The result:  Tremendous improvement to response capability at very little cost to the organization (1 BB and couple of cross-trained staff members who took the BB every 3rd week plus sanity and life balance for you.

Q: Regarding the 4 Generations of Cultural Change, we have two years since we launched the BCM program based on DRI in my organization, but we already have some areas in “The Motivated” field. What hints or tips can you share to move these people to “The Ready, Willing & Able”?

Betsy: I have dealt with this same challenge several times over the years and found it usually was directly connected to two things – lack of budget or skilled resources to do the job.

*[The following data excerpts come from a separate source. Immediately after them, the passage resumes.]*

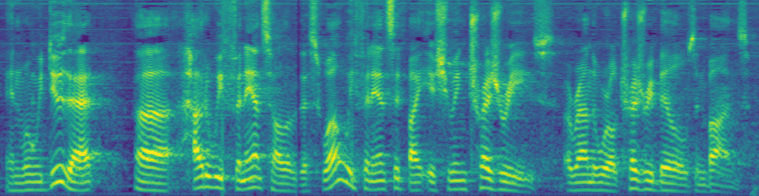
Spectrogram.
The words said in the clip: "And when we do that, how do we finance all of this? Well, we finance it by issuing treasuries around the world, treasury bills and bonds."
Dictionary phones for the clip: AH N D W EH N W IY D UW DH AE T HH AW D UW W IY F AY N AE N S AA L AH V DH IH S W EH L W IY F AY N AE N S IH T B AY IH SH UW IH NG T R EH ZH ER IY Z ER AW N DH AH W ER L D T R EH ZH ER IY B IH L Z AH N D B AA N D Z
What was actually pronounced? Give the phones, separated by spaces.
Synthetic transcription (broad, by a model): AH N W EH N W IY D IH DH AE T HH AW D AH W IY F AY N AE N S AA L AH V DH IH S W EH L W IY F AY N AE N S IH T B AY IH SH UW IH NG T R EH ZH ER IY Z ER AW N DH AH W ER L D T R EH ZH ER IY B IH L Z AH N B AA N D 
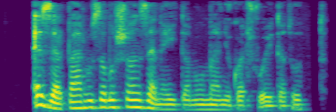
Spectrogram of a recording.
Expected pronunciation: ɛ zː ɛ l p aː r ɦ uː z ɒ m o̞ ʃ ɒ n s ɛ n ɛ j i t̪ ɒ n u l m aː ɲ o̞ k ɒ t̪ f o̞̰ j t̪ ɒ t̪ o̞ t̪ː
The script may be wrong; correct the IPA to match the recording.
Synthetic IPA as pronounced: ɛ zː ɛ l p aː r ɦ u z ɒ m o̞ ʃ ɒ n z ɛ n ɛ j i t̪ ɒ n u l m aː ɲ o̞ k ɒ t̪ f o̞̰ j t̪ ɒ t̪ o̞ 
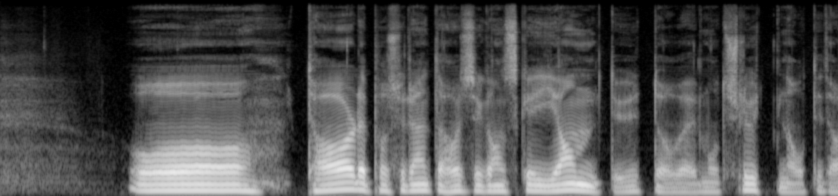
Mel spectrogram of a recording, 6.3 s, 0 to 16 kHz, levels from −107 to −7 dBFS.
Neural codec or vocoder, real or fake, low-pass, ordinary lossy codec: none; real; 14.4 kHz; none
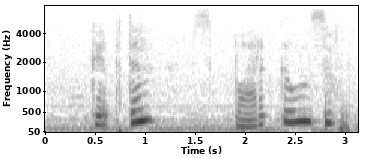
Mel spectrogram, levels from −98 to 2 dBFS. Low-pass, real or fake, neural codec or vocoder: 7.2 kHz; real; none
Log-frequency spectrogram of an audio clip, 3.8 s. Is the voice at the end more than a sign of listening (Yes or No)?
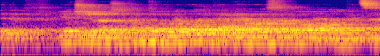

If my program represented a significant level of resource effort for the service owner, they could never find time to move into the Ready, Willing and Able group.  Sadly, those that did find a resource to work on this tended to use it as the ‘special assignment’ for that employee who didn’t quite fit anywhere else in their organization.  I spent more time trying to train people on BCM that did not want to be trained and got out of that job as fast as they could that I was spinning my wheels.

Your ability to assist with the ‘no budget’ excuse is confined to any BCM content support and/or rationale for needed $ you can provide.

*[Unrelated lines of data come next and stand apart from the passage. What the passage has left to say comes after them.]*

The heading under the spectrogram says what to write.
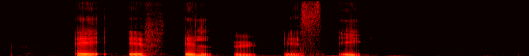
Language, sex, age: Danish, male, 22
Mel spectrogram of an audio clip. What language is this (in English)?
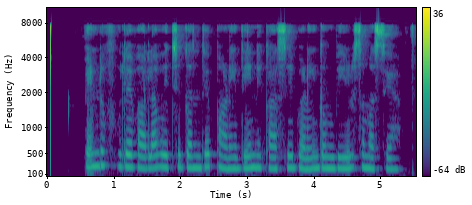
Punjabi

However, to eliminate the ‘my team does not have time for this’ excuse, I came up with what we called our ‘Blitz’ approach to developing BC Plans.  A 3 tier Business Continuity Planning Model as follows:

  • Tier 1 plans = strategic only – the results of a ½ day facilitated workshop for functional work teams of 4-8 people during which we completed risk assessment; business impact analysis; identified the most appropriate response team structure and membership; identified recovery strategy options and developed a next steps action plan. Every functional team; every site in the organization was required to do AT LEAST Level 1 planning by my CIO.
  • Tier 2 plans = tactical but not implemented – we needed to get Executive approval, obtain budget; acquire goods or services; write technical specs for an RFP or do more detailed planning with inter-connected groups or external partners;
  • Tier 3 plans = goods and services required are in place and have been exercised/tested successfully. BCP is embedded in how we do business so change management is appropriately managed and plans are able to be efficiently updated on an annual basis or when any major change occurs.

After conducting the first few workshops, we found a high level of commonality across the organization that meant I could take the results of some workshops and turn them into a generic plan for similar functions in other buildings etc. in turn reducing the level of effort required again.

Functional groups or services with a Recovery Time Objective in excess of 10 business days that demonstrated existing capability to meet needs within the RTO window had the requirement to complete Tier 2 and 3 planning waived.  WOW did this ever alter RTOs that service owners were insisting on!

 

Hope this is helpful… if you attend DRI2019 in Las Vegas, don’t hesitate to say hello!

Take care,
Betsy